This exercise calls for copying every line below that holds the word "spoken".
RECORDS START
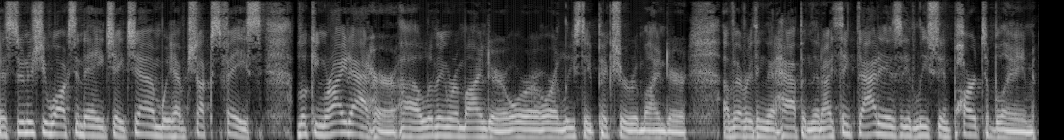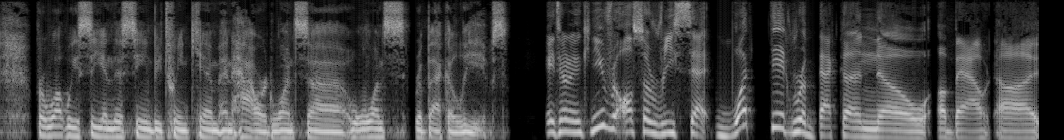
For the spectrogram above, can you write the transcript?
as soon as she walks into HHM, we have Chuck's face looking right at her, a living reminder or, or at least a picture reminder of everything that happened. And I think that is at least in part to blame for what we see in this scene between Kim and Howard once, uh, once Rebecca leaves. Antonio, can you also reset? What did Rebecca know about uh,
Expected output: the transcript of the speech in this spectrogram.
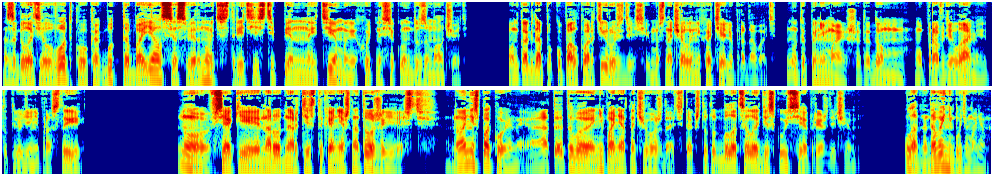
Заголотил водку, как будто боялся свернуть с третьестепенной темы и хоть на секунду замолчать. Он когда покупал квартиру здесь, ему сначала не хотели продавать. Ну, ты понимаешь, это дом управ делами, тут люди непростые. Ну, всякие народные артисты, конечно, тоже есть, но они спокойные, а от этого непонятно чего ждать, так что тут была целая дискуссия, прежде чем... Ладно, давай не будем о нем.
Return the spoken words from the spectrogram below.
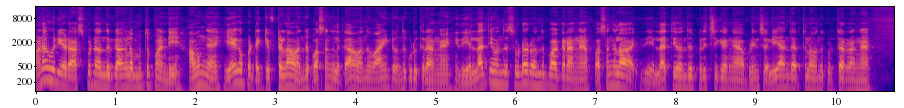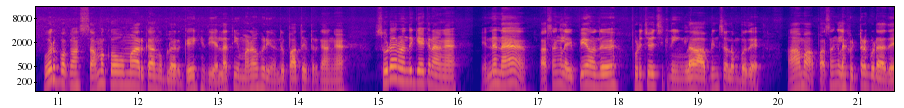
மனோகரியோட ஹஸ்பண்ட் வந்திருக்காங்களே முத்துப்பாண்டி. அவங்க ஏகப்பட்ட கிஃப்டெல்லாம் வந்து பசங்களுக்காக வந்து வாங்கிட்டு வந்து கொடுக்குறாங்க. இது எல்லாத்தையும் வந்து சுடர் வந்து பார்க்குறாங்க பசங்களா இது எல்லாத்தையும் வந்து பிரிச்சுக்கங்க அப்படின்னு சொல்லி அந்த இடத்துல வந்து கொடுத்துட்றாங்க. ஒரு பக்கம் சம கோபமாக இருக்காங்க போல இருக்குது இது எல்லாத்தையும் மனோகரி வந்து பார்த்துட்டு இருக்காங்க. சுடர் வந்து கேட்குறாங்க என்னென்ன பசங்களை இப்பயே வந்து பிடிச்சி வச்சுக்கிறீங்களா? அப்படின்னு சொல்லும்போது ஆமாம் பசங்களை விட்டுறக்கூடாது.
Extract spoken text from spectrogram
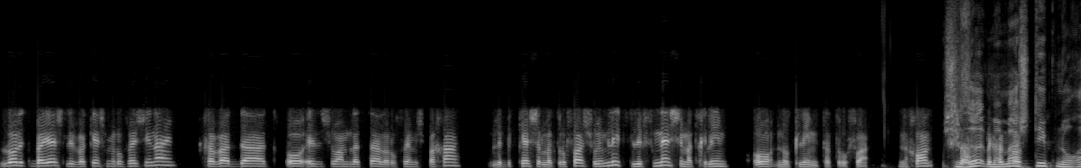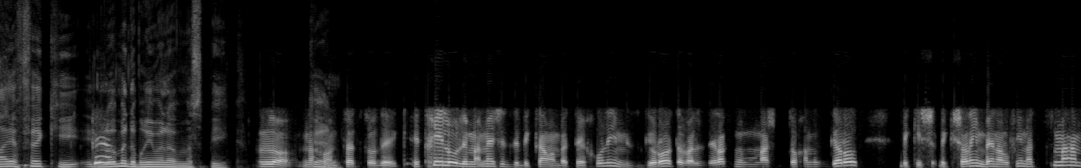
לא להתבייש לבקש מרופא שיניים חוות דעת או איזושהי המלצה לרופא משפחה בקשר לתרופה שהוא המליץ לפני שמתחילים או נוטלים את התרופה, נכון? שזה ממש טיפ נורא יפה, כי כן. לא מדברים עליו מספיק. לא, נכון, כן. אתה צודק. התחילו לממש את זה בכמה בתי חולים, מסגרות, אבל זה רק ממש בתוך המסגרות, בקש... בקשרים בין הרופאים עצמם,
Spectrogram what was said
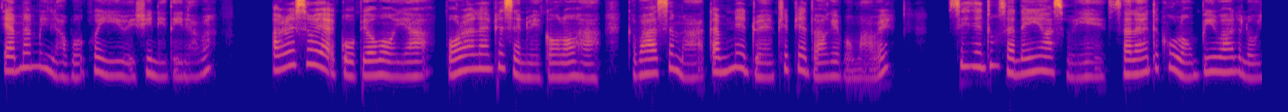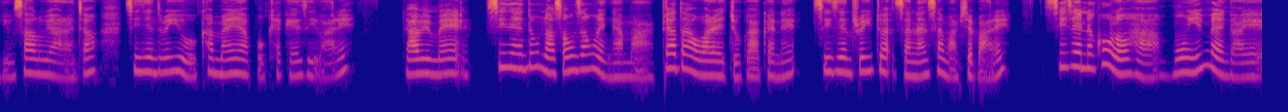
ပြန်မှတ်မိလာဖို့အခွင့်အရေးတွေရှိနေသေးတာပါ။အာရစ်ဆိုရဲ့အကိုပြောပုံအရဘော်ရာလန်ဖြစ်စဉ်တွေအကုန်လုံးဟာကဘာစစ်မှာ10မိနစ်တွင်ဖြစ်ပျက်သွားခဲ့ပုံပါပဲ စီဇန်2ဇာတ်သိမ်းရဆိုရင်ဇာတ်လမ်းတစ်ခုလုံးပြီးသွားတယ်လို့ယူဆလို့ရတာကြောင့်စီဇန်3ကိုခန့်မှန်းရဖို့ခက်ခဲစေပါတယ်ဒါပေမဲ့စီဇန်2နောက်ဆုံးဇဝင်ကမ်းမှာပြသသွားတဲ့ဂျိုကာကတ်နဲ့စီဇန်3အတွက်ဇာတ်လမ်းဆက်မှာဖြစ်ပါတယ်စီဇန်တစ်ခုလုံးဟာမွန်ရင်းမန်ကာရဲ့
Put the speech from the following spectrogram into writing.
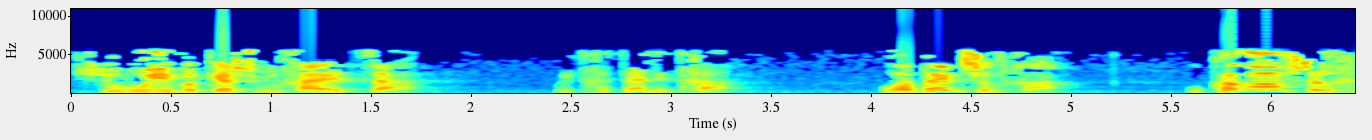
שהוא יבקש ממך עצה. הוא יתחתן איתך, הוא הבן שלך, הוא קרוב שלך,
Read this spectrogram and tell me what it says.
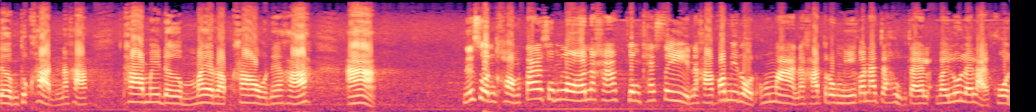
เดิมทุกคันนะคะ ถ้าไม่เดิมไม่รับเข้านะคะอ่าในส่วนของใต้ซุ้มล้อนะคะ ตรงแคสซี่นะคะ ก็มีโหลดเข้ามานะคะ ตรงนี้ก็น่าจะถูกใจวัยรุ่นหลาย ๆ คน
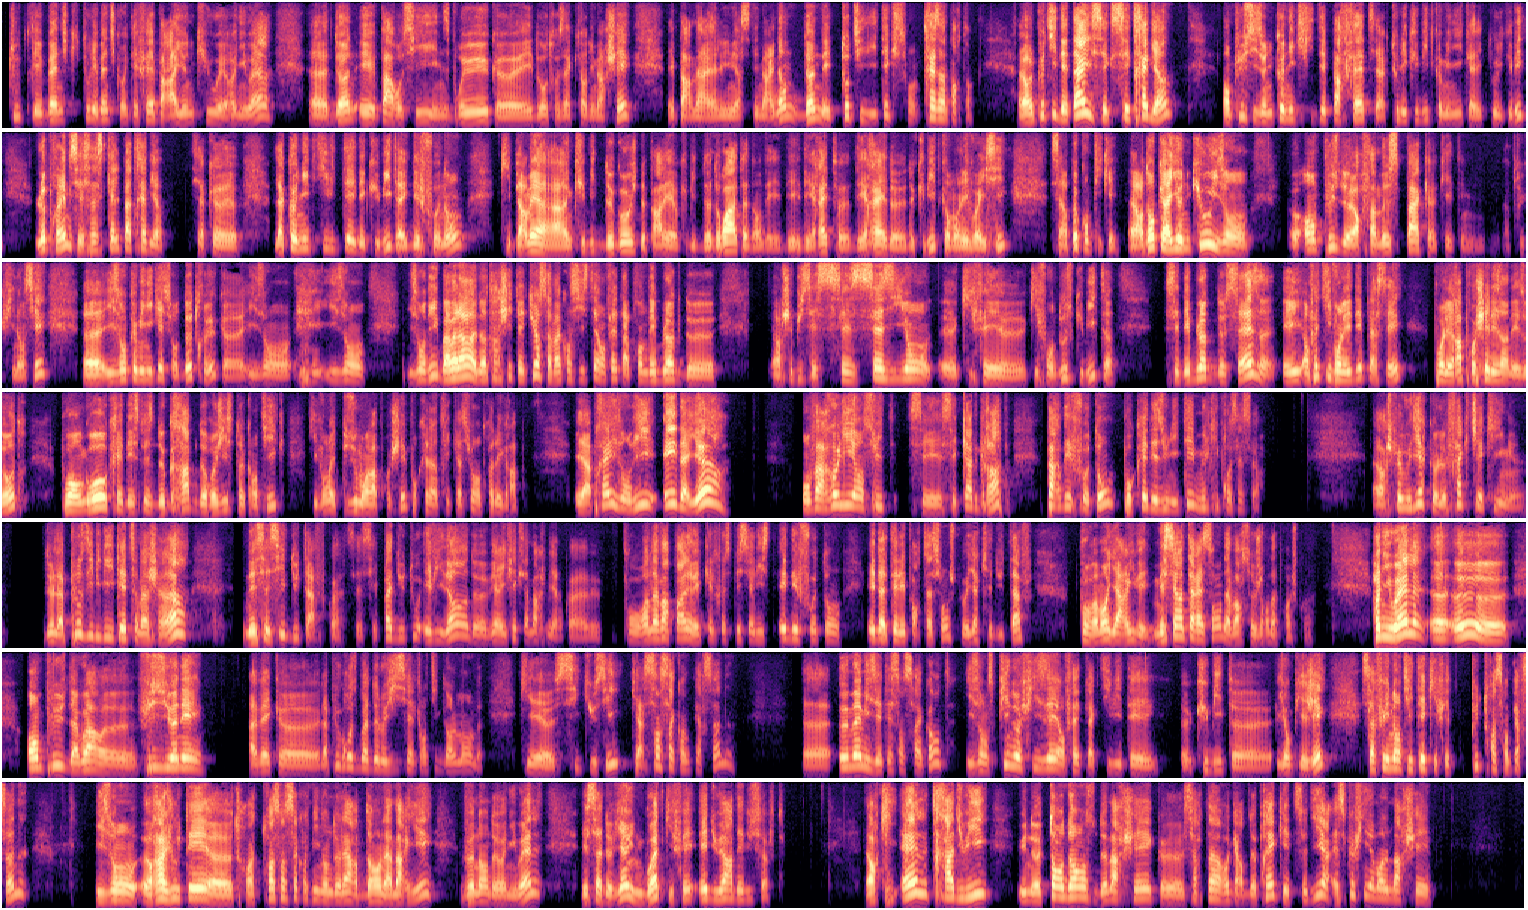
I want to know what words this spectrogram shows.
toutes les tous les benches qui ont été faits par IonQ et Honeywell euh, donnent, et par aussi Innsbruck euh, et d'autres acteurs du marché, et par l'Université de Maryland, donnent des taux de fidélité qui sont très importants. Alors, le petit détail, c'est que c'est très bien. En plus, ils ont une connectivité parfaite, c'est-à-dire que tous les qubits communiquent avec tous les qubits. Le problème, c'est que ça ne scale pas très bien. C'est-à-dire que la connectivité des qubits avec des phonons, qui permet à un qubit de gauche de parler au qubit de droite dans des, des, des raies de, de, qubits, comme on les voit ici, c'est un peu compliqué. Alors donc, à IonQ, ils ont en plus de leur fameuse PAC, qui est un truc financier, euh, ils ont communiqué sur deux trucs. Euh, ils, ont, ils, ont, ils ont dit, bah voilà, notre architecture, ça va consister en fait à prendre des blocs de, alors je sais plus, c'est 16 ions euh, qui, font 12 qubits. C'est des blocs de 16, et en fait, ils vont les déplacer pour les rapprocher les uns des autres, pour en gros créer des espèces de grappes de registres quantiques qui vont être plus ou moins rapprochés pour créer l'intrication entre les grappes. Et après, ils ont dit, et d'ailleurs, on va relier ensuite ces quatre grappes par des photons pour créer des unités multiprocesseurs. Alors, je peux vous dire que le fact-checking de la plausibilité de ce machin-là nécessite du taf. Ce n'est pas du tout évident de vérifier que ça marche bien. Pour en avoir parlé avec quelques spécialistes et des photons et de la téléportation, je peux vous dire qu'il y a du taf pour vraiment y arriver. Mais c'est intéressant d'avoir ce genre d'approche. Honeywell, euh, eux, euh, en plus d'avoir euh, fusionné avec la plus grosse boîte de logiciels quantiques dans le monde, qui est CQC, qui a 150 personnes, eux-mêmes, ils étaient 150. Ils ont spin-offisé en fait l'activité qubit euh, ion piégé. Ça fait une entité qui fait plus de 300 personnes. Ils ont rajouté 350 millions de dollars dans la mariée venant de Honeywell et ça devient une boîte qui fait et et du soft. alors qui, elle, traduit une tendance de marché que certains regardent de près, qui est de se dire, est-ce que finalement le marché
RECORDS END
■ REPLY ■
Return the spoken words from the spectrogram below.
Extract spoken text from spectrogram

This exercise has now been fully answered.